Tips for better proofreading

 
 

I recently ran a one-day course on proofreading for RMIT.

Preparing the material was an interesting exercise in thinking about what makes good proofreading technique. After all, we’re not machines, our brains are quicker than our eyes and we are vry gd at fillng in the gps whn lttrs are mssing. So how do you stay focused and avoid missing errors?

My first tip is don’t try to do everything at once. When approaching a new document I work in sweeps, going from the bigger elements, such as headings and captions, and working my way up (down?) to the detail of the text.

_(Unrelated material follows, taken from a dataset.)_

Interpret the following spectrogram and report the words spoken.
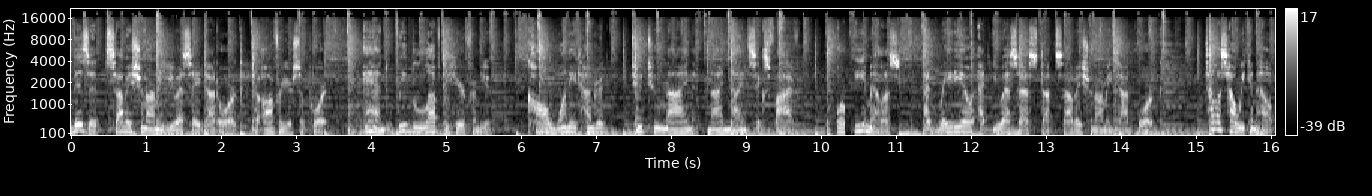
Visit salvationarmyusa.org to offer your support, and we'd love to hear from you. Call 1 800 229 9965 or email us at radio at uss.salvationarmy.org. Tell us how we can help,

I start by going through the headings, checking that styling and numbering is consistent, (e.g. title or sentence case, left or centre alignment, sequential numbering). I find it’s a good warm up. I’m getting my eye in for the style and scope of the document, and I am only on the look out for a few things. If I had to remember to check for each of these style elements as I went along, I’d be bound to miss something.

After this I might do another sweep looking at caption styles or other elements, or I might leave that for when I need a break from proofing the body copy. Whatever order I choose, I keep a list of what I’ve done so I don’t forget anything. I also make a note of any style choices I’ve made, such as spelling out numbers under ten, if there is no existing style sheet to follow. It’s good to make these notes even if proofing your own work. Memory aids like this free your brain for other detail.

My second tip is, when it comes to proofing the main text, only ever make one slow and careful pass. Reading something over and over is unlikely to turn up more mistakes. The more familiar you are, the less you see.

There are a number of techniques to help stop your eye skipping ahead and missing errors. Some people follow each word with a pencil, some read out aloud. I use the ruler technique. When working on paper I hold a ruler under the line I’m reading. On screen I set the page at 200% and use the edge of a piece of dark A4 cardboard.  I also voice each word in my head.

My final tip is to pace yourself. Take regular breaks and don’t expect to be at it for hours at a time. If I go at it too long I become a kind of automaton – I can hear the words in my head, but they lose meaning.

Another A story to tell... editor Heather Kelly, agrees: “When starting a proofreading job, the first thing I do is get a feel for the document by reading a few pages or chapters. This allows me to note any style peculiarities (though hopefully the client has provided a style sheet) and to see how it is laid out, any notes and/or references and generally get my head into the right space for this particular material.”

Whether you’re proofing your own work (which is not ideal but sometimes the only choice) or someone else’s, the key is to be methodical.  Proofing your own work is fraught with danger because, says Heather, the most challenging aspect of proofreading is knowing that she will be the last person to check the material before it goes into print or online.

These tips might work for you, or they might lead you to develop some techniques of your own.

Good luck.

May your words pour onto the page,